Argued Chevron Corp. Counsel Clarke Hunter: “[T]here are no [Chevron Corp.] assets here and there never will be, and embarking on adjudication of the validity of this judgment [against Chevron] is an exercise in futility.”

“Piercing the corporate veil”

Alan Lenczner, counsel for the Ecuadorians, acknowledged for his part that Chevron Canada has no direct connection to Ecuador, but said the Ontario court has jurisdiction over Chevron Canada, which, in turn, is an asset of Chevron Corp. By “piercing the corporate veil,” Lenczner said at the hearing, its assets could be seized. He added that in any event, the question of whether Chevron Corp. has assets in Ontario ought to be looked at once the matter of jurisdiction is settled. “They may have assets in this province,” Lenczner said. “They may get assets in other provinces... I don’t think futility is an answer at this stage to this case. ”

Prompting the litigation here is an effort by Ecuadorian rainforest residents to enforce a damage award they won after prevailing against Chevron in a landmark pollution suit in 2011. The total award reached $19 billion, but was cut to $9.5 billion on appeal in 2013.

Chevron never produced oil in Ecuador, but became the defendant in the suit in 2001 after acquiring Texaco.
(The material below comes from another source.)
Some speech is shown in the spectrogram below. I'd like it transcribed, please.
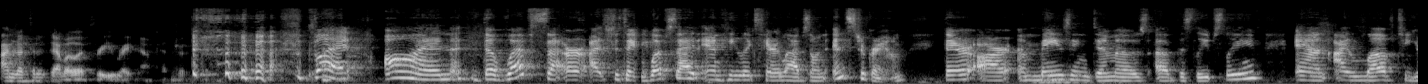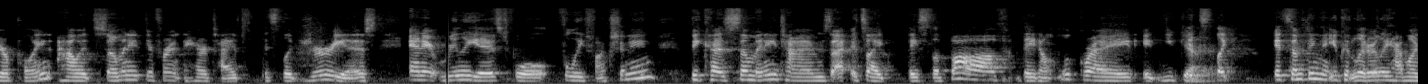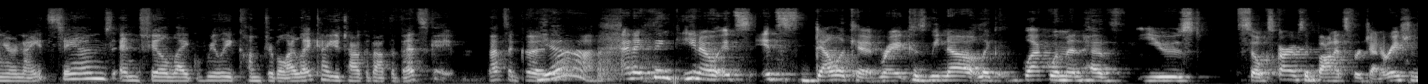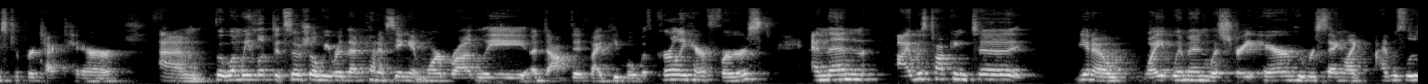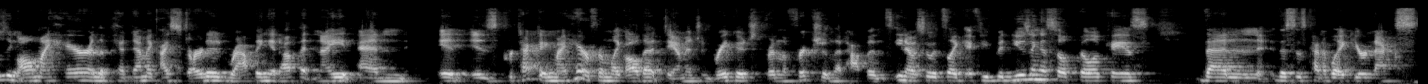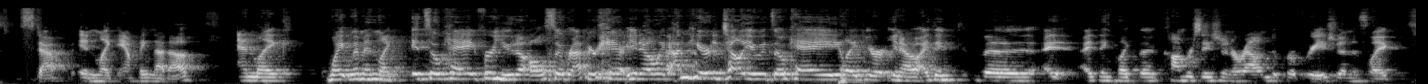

Texaco’s Ecuadorian subsidiary, Texpet, was accused of causing extensive pollution in the Ecuadorian Amazon from 1963 to 1972.
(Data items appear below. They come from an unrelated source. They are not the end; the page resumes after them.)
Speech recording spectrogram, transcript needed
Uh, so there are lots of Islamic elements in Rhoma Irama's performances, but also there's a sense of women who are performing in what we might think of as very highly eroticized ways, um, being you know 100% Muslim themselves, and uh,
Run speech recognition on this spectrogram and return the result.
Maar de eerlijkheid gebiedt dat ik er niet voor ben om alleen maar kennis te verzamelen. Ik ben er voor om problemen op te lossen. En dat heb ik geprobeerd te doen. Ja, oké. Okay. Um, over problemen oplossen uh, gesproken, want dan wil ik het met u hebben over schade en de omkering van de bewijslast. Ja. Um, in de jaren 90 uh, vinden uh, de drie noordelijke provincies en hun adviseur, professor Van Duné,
Even before the Ecuadorian trial ended, Chevron challenged the proceedings in U.S. federal court, charging plaintiffs’ attorneys had sought to bribe court officials and had parts of the judgment ghostwritten. Last March, Chevron won a U.S. District Court verdict that the suit overseen by the lead plaintiffs’ attorney, Steven Donziger of New York, amounted to an extortion scheme.
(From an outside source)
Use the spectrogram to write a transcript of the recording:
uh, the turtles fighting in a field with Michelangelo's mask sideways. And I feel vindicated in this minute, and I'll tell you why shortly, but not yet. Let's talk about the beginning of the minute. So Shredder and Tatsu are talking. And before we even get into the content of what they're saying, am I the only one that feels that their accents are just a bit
Donziger has appealed the decision, drawing support in an amicus brief from 36 international legal scholars who criticize the ruling as a violation of “the international legal obligation of the United States not to intervene in the domestic and legal affairs of other states.” Since Chevron has no assets in Ecuador, attorneys for the Ecuadorians have worked to collect the $9.5 billion award through asset-seizure proceedings in Argentina, Brazil and Canada.

In 2011, the Ecuadorians began proceedings in Ontario but jurisdiction was initially denied. That ruling was overturned in Dec. 2013 on appeal to the Ontario Superior Court, prompting Chevron, in turn, to lodge an appeal with the Supreme Court of Canada.

Canadian litigation key

Donziger, who attended the hearing, said afterward that even if his clients win in Brazil, Chevron assets there would not come near the $9.5 billion owed. In Argentina, he says, the case has met with government interference, making the Canadian litigation key. “There are two actions to be taken here: first is the matter of jurisdiction,” Donziger said. “Once this is declared enforceable in Canada, we can start a second action [in the Ontario court] to seize assets. And even if the court argues we can’t get assets in Canada we could register that [first decision] and get assets from other countries.” The Ecuadorians are blocked from asset seizure in the United States.

The Justice and Corporate Accountability Project (JCAP), an intervener for the Ecuadorians comprising the University of Toronto Faculty of Law, MiningWatch Canada and the Canadian Centre for International Justice, also took part in the hearing. JCAP argued transnational corporations should be treated in a way that does not block access to justice or remedies.

The Canadian Bar Association had initially planned to intervene in support of Chevron, but reversed its decision to do so in October. The about-face came after Canadian media reported that the law firm that had prepared the factum for free and initiated the intervention does work for Chevron in Canada.

- Celeste Mackenzie

Clarke Hunter
Senior Partner
Counsel for Chevron
Norton Rose Fulbright
Calgary, Alberta, Canada
Tel: (403) 267.8292
Benjamin Zarnett
Counsel for Chevron Canada
Toronto, Ontario, Canada
Tel: (416) 597-4204
Documents & Resources
  1. Webcast of Supreme Court of Canada Dec. 11 hearing: Link

  2. Court documents for Supreme Court of Canada hearing: Link

  3. Justice and Corporate Accountability Project (JCAP) Link